Computerized Machines Aid Human Watchmakers
New York Times, September 4, 2012
GRENCHEN, SWITZERLAND — At Omega’s newest production facility, opened nine months ago in this town at the foot of the Jura Mountains, visitors are asked to don white lab coats and put blue plastic over their hair and shoes before entering the room where the brand’s Co-Axial chronograph movement, the caliber 9300, is assembled.
Mechanical watches may be a throwback to an obsolete Renaissance technology, but many of the world’s finest examples are built in factories resembling NASA test labs.
A poster that hangs on a wall outside the room goes a long way toward explaining the rigorous attention to sterility It depicts various sources and sizes of dust particles: For example, every minute, a cotton jogging suit that is stationary gives off 40 particles with a diameter of more than 5 microns; the same suit in motion stirs up 818.
“We don’t want to risk that dust gets into the movement,” the tour guide said.
A commitment to cleanliness is not the only thing that sets Omega’s futuristic factory apart. The high-tech assembly line developed for Omega by its parent company, the Swatch Group, has what appears to be a traditional conveyor belt shuttling carriages containing watch parts around the room, from one station to another.
Unlike assembly lines of yore, however, Omega’s 9300 line relies on RFID, or radio frequency identification, tags embedded in each movement to lend the process a degree of precision, speed and data storage potential that previous generations of watchmakers could never have imagined.
The tags know, for instance, which stations a movement has passed through, whether it has been oiled, and if the measurements between its wheels fall within certain exacting tolerances.
Oiling and measuring are performed robotically, but the voilà moment, when a bridge is mounted on the balance wheel and the movement begins to pulse like a heart, is executed by human hands — in this case, those of a young woman with several tattoos, a silver stud piercing above her lip, and a red leather bracelet that says “Camden Town.”
Lest the use of robots suggest that she and her 30-some colleagues are in danger of being made redundant, Omega’s president, Stephen Urquhart, emphasized that “automation is used to support the human being only in repetitive tasks.”
“In fact, all complex assembly is done by hand,” Mr. Urquhart said in an e-mail, two days after the close of the 2012 Olympics, where Omega was the official timekeeper.
“Some operations performed by robots are also checked, one by one, by highly skilled operators,” he added.

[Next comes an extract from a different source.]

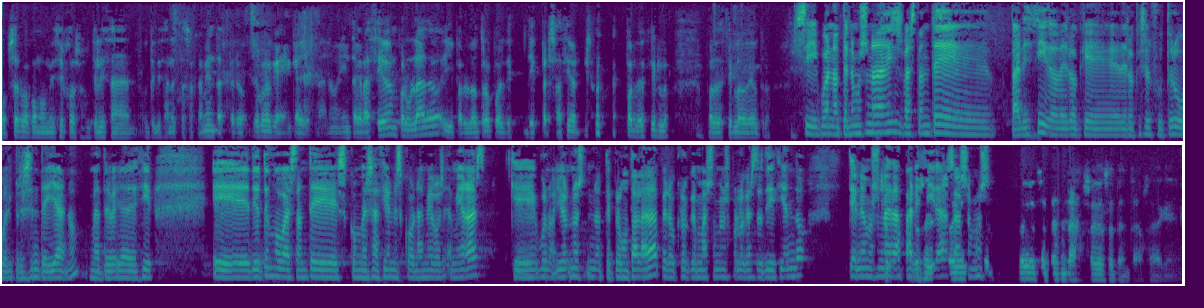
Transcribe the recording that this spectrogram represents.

The critical presence of human beings in no way diminishes the degree to which Swiss watch manufacturers have embraced technology. While extremely complicated, one-of-a-kind timepieces are still made by a single watchmaker sitting at an old-fashioned bench, and often working on the model from start to finish, those produced in significant quantities are the products of highly industrialized environments that belie the timepieces’ classic styling.
“Technology has almost completely taken over the industry,” said Ron DeCorte, a master watchmaker and technical writer living in Toledo, Ohio, who apprenticed in Switzerland under the watchmaking luminaries Philippe Dufour and Derek Pratt. “It has already replaced hand skills. What used to take a watchmaker 10 hours to produce now takes 10 minutes.”
The time savings are chiefly due to the ubiquity of computer-aided design, or CAD, software and computer numerical control, or CNC, machines. Obtained from manufacturers in Switzerland, Germany and to a lesser degree Japan, the expensive, state-of-the-art machines have replaced the manually operated equipment that dominated the industry until the 1970s.
“CNC is simply a very broad generic term covering a host of very different machines, with diverse functions,” said Richard Mille, founder of the Swiss luxury brand of the same name. “Some just grind sapphire glass, as used in the case of my RM 056, for instance. Others can create complex engraving. Another is specialized for base plate manufacturing. In fact, you could say that every machine used today in Swiss manufacturing is a CNC machine.”